The process of finding out how far the cancer has spread is called staging. Information from exams and tests is used to figure out the size of the tumor, how deeply the tumor has grown into tissues in and around the cervix, and the spread to lymph nodes or distant organs (metastasis). Staging is very important because the treatment and the outlook for your recovery depend on the cervical cancer’s stage.
The stage of a cancer does not change over time, even if the cancer keeps growing. A cancer that comes back or spreads is still referred to by the stage it was given when it was first found. But information about the current extent of the cancer is added.
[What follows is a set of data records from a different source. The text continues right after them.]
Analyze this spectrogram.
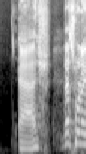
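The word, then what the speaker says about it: Æ: It's pronounced Ash. Ash.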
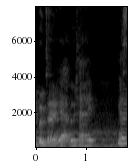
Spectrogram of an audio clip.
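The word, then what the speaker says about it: Boutte: Yeah, Butte. You Look say it at like Butte. a Cajun. You gotta say it like a Cajun.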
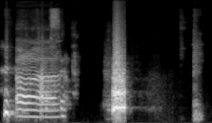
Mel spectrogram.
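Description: A small dog barks at a passerby: a drawn-out, high yelping bark, then a sharp loud bark after a pause, and a brief final yip.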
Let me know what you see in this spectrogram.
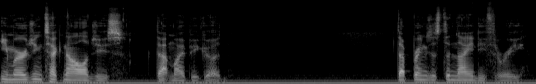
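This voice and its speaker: In a very clean recording with a silent background, a man with a fairly low pitch speaks in a bright, sharp tone with vocal fry. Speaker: university instructor. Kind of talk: screen-recorded tutorial. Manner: fast; hesitant, many fillers.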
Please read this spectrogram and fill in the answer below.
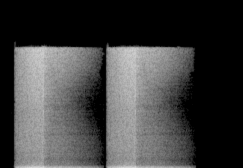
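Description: Two identical whoosh sound effects from a TV news channel's logo ident, about a second apart. Each starts suddenly and fades away over most of a second.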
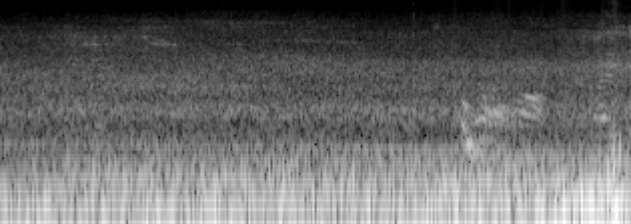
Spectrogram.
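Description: Wind buffeting the microphone as a low, uneven rumble, with a faint voice about five seconds in.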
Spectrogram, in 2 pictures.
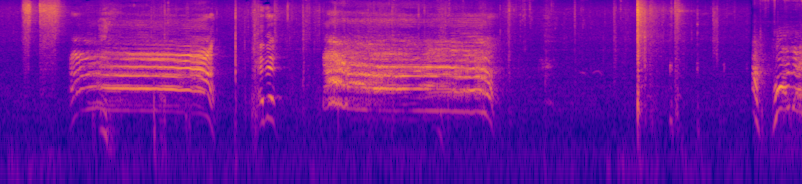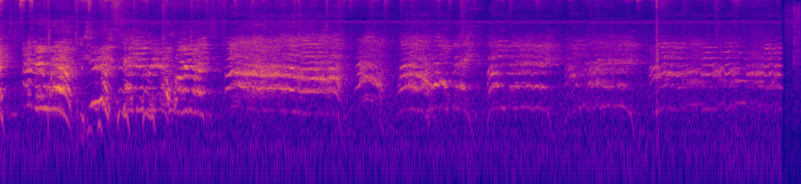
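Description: Men yelling: two long, high-pitched yells in the first five seconds, then a stretch of excited shouting through the rest. A sharp hit sounds just before the first yell and another about six seconds in.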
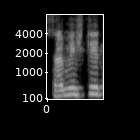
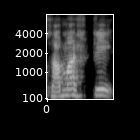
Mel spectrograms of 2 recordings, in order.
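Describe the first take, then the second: First: The middle syllable has the vowel i. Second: The middle syllable has the vowel a. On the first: The speaker calls it wrong. "సమిష్టి తప్పు" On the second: The speaker calls it right. "సమష్టి అనండి"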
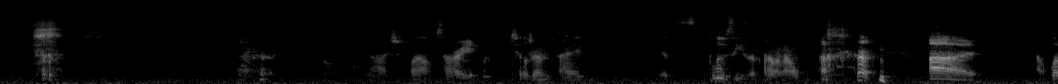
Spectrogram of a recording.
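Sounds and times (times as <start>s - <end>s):
sharp stifled sneeze: 0.4s - 0.7s
softer breathy sniff or exhale: 0.4s - 1.2s
speech: 3.9s - 6.0s, 6.6s - 10.5s
laughter: 8.2s - 9.0s.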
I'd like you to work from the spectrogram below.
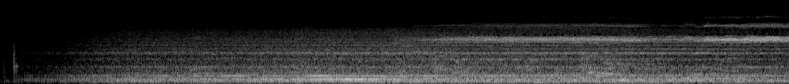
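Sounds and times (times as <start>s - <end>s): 
S-Bahn double-deck commuter train rolling into station in Zürich: 0.3s - 7.8s
high metallic wheel squeals of commuter train: 4.1s - 7.8s.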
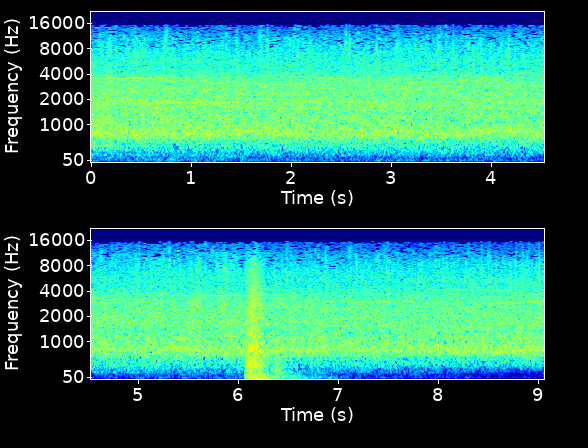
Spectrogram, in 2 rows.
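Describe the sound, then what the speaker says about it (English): Steady crowd cheering and applause from a WWE 2K19 wrestling video game, a constant dense roar throughout with one brief thump partway through. "Would you listen to them?"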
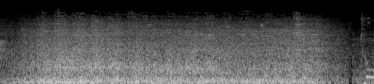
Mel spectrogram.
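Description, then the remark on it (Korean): A train rumbles steadily past on the rails in the industrial district of Los Angeles, by the Golden Road brewing company, a loud, continuous roar of wheels and cars with faint clatter, holding steady before easing off near the end. “황금 열차가 지나가는 LA 공업지구에 자리한 황금길 양조회사.”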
A staging system is a way for members of the cancer care team to sum up the extent of a cancer's spread. The 2 systems used for staging most types of cervical cancer are the FIGO (International Federation of Gynecology and Obstetrics) system and the AJCC (American Joint Committee on Cancer) TNM staging system. They are very much alike. They both only use the doctor's physical examination and a few other tests that are done in some cases, such as cystoscopy and proctoscopy to decide the stage. The stage isn’t based on the findings at surgery or on imaging tests. The main factor that decides the stage of cervical cancer is the extent of the tumor.
Both of these systems label stages with Roman numerals I through IV (I-4). The AJCC system also includes stage 0. As a rule, the lower the number, the less the cancer has spread. A higher number, such as stage IV (4), means a more advanced cancer. All stages (except for stage 0) are further divided into smaller groups labeled with letters and numbers.
Last Revised: 01/29/2016